Print the entries exactly as they appear, and omit any images.

> Information:
....................
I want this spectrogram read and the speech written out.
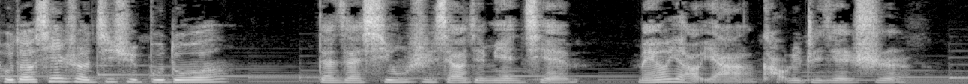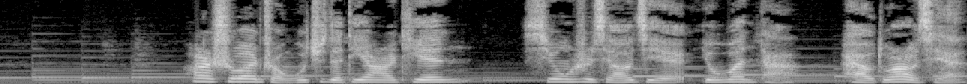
土豆先生积蓄不多，但在西红柿小姐面前没有咬牙考虑这件事。二十万转过去的第二天，西红柿小姐又问他还有多少钱。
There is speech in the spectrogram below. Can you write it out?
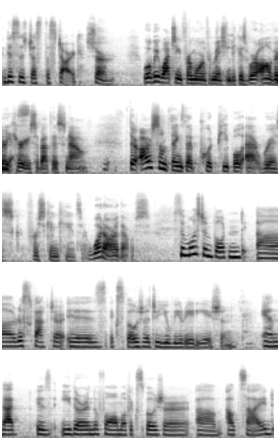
this is just the start. Sure. We'll be watching for more information because we're all very yes. curious about this now. Yes. There are some things that put people at risk for skin cancer. What are those? So most important uh, risk factor is exposure to UV radiation. Okay. And that is either in the form of exposure um, outside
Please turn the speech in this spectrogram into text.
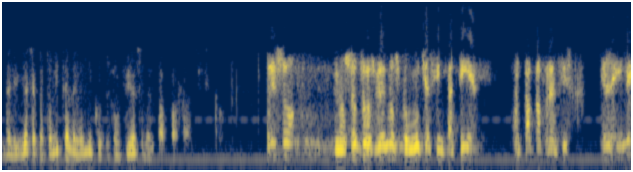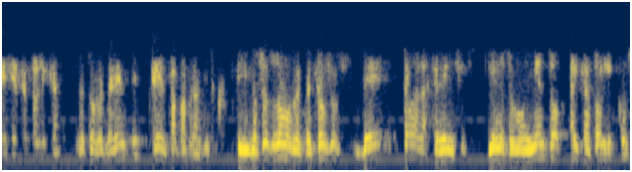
de la Iglesia Católica el único que confía es en el Papa Francisco. Por eso nosotros vemos con mucha simpatía al Papa Francisco. En la Iglesia Católica, nuestro referente es el Papa Francisco. Y nosotros somos respetuosos de todas las creencias. Y en nuestro movimiento hay católicos,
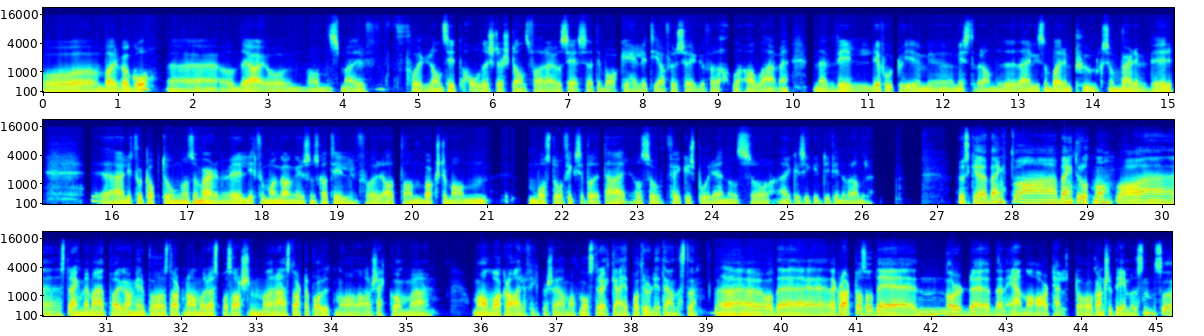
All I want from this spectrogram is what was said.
og bare ved å gå. Uh, og det er jo han som er foran sitt aller største ansvar, er jo å se seg tilbake hele tida for å sørge for at alle, alle, er med. Men det er veldig fort å miste hverandre. Det er liksom bare en pulk som hvelver, er litt for topptung, og som hvelver litt for mange ganger som skal til for at han bakerste mannen må stå og fikse på dette her, og så føyker sporet igjen, og så er det ikke sikkert de finner hverandre husker Bengt, var, Bengt Rotmo var eh, streng med meg et par ganger på starten av Nordøstpassasjen når jeg starta på uten å da, sjekke om, eh, om, han var klar. Jeg fikk beskjed om at nå strøyk jeg i patruljetjeneste. Ja, ja. og det, det, er klart, altså det, når det, den ene har teltet og kanskje primusen, så,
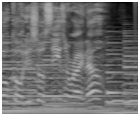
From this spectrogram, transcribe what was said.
Coco, this your season right now.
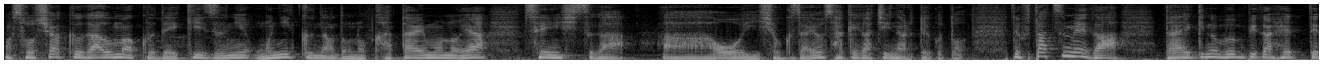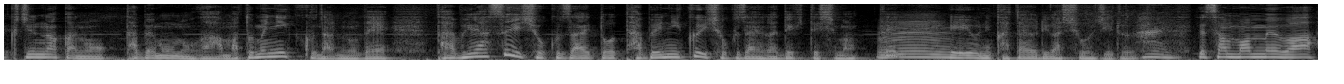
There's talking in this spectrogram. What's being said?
まあ、咀嚼がうまくできずにお肉などの硬いものや繊維質があー多い食材を避けがちになるということ。で2つ目が唾液の分泌が減って口の中の食べ物がまとめにくくなるので食べやすい食材と食べにくい食材ができてしまって栄養に偏りが生じる、はい。で3番目は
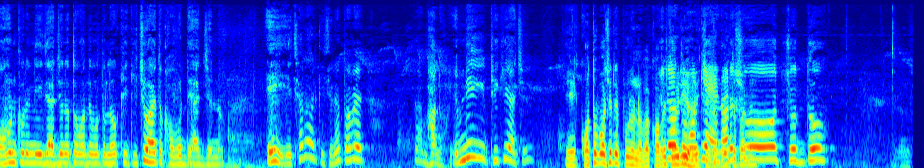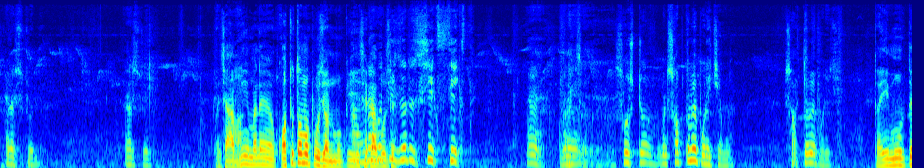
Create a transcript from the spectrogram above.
বহন করে নিয়ে যাওয়ার জন্য তোমাদের মতো লোককে কিছু হয়তো খবর দেওয়ার জন্য। এই এছাড়া আর কিছু না তবে ভালো। এমনি ঠিকই আছে। এ কত বছরের পুরনো বা কবে এটা তৈরি তোমার হয়েছিল বলতে এগারোশো পারবেন চোদ্দ। এগারোশো চোদ্দ। এগারোশো চোদ্দ। আচ্ছা আপনি মানে কততম প্রজন্ম কি সেটা বলতে সিক্স সিক্স হ্যাঁ মানে ষষ্ঠ মানে সপ্তমে পড়েছি আমরা। সপ্তমে পড়েছি। তাই এই মুহূর্তে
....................
> Output:
I want this spectrogram read and the speech written out.
土豆先生积蓄不多，但在西红柿小姐面前没有咬牙考虑这件事。二十万转过去的第二天，西红柿小姐又问他还有多少钱。
There is speech in the spectrogram below. Can you write it out?
this is just the start. Sure. We'll be watching for more information because we're all very yes. curious about this now. Yes. There are some things that put people at risk for skin cancer. What are those? So most important uh, risk factor is exposure to UV radiation. Okay. And that is either in the form of exposure um, outside
Please turn the speech in this spectrogram into text.
de la Iglesia Católica el único que confía es en el Papa Francisco. Por eso nosotros vemos con mucha simpatía al Papa Francisco. En la Iglesia Católica, nuestro referente es el Papa Francisco. Y nosotros somos respetuosos de todas las creencias. Y en nuestro movimiento hay católicos,
All I want from this spectrogram is what was said.
og bare ved å gå. Uh, og det er jo han som er foran sitt aller største ansvar, er jo å se seg tilbake hele tida for å sørge for at alle, alle, er med. Men det er veldig fort å miste hverandre. Det er liksom bare en pulk som hvelver, er litt for topptung, og som hvelver litt for mange ganger som skal til for at han bakerste mannen må stå og fikse på dette her, og så føyker sporet igjen, og så er det ikke sikkert de finner hverandre husker Bengt, var, Bengt Rotmo var eh, streng med meg et par ganger på starten av Nordøstpassasjen når jeg starta på uten å da, sjekke om, eh, om, han var klar. Jeg fikk beskjed om at nå strøyk jeg i patruljetjeneste. Ja, ja. og det, det, er klart, altså det, når det, den ene har teltet og kanskje primusen, så,
From this spectrogram, transcribe what was said.
Coco, this your season right now.
There's talking in this spectrogram. What's being said?
まあ、咀嚼がうまくできずにお肉などの硬いものや繊維質があー多い食材を避けがちになるということ。で2つ目が唾液の分泌が減って口の中の食べ物がまとめにくくなるので食べやすい食材と食べにくい食材ができてしまって栄養に偏りが生じる、はい。で3番目は
Create a transcript from the spectrogram above.
বহন করে নিয়ে যাওয়ার জন্য তোমাদের মতো লোককে কিছু হয়তো খবর দেওয়ার জন্য। এই এছাড়া আর কিছু না তবে ভালো। এমনি ঠিকই আছে। এ কত বছরের পুরনো বা কবে এটা তৈরি তোমার হয়েছিল বলতে এগারোশো পারবেন চোদ্দ। এগারোশো চোদ্দ। এগারোশো চোদ্দ। আচ্ছা আপনি মানে কততম প্রজন্ম কি সেটা বলতে সিক্স সিক্স হ্যাঁ মানে ষষ্ঠ মানে সপ্তমে পড়েছি আমরা। সপ্তমে পড়েছি। তাই এই মুহূর্তে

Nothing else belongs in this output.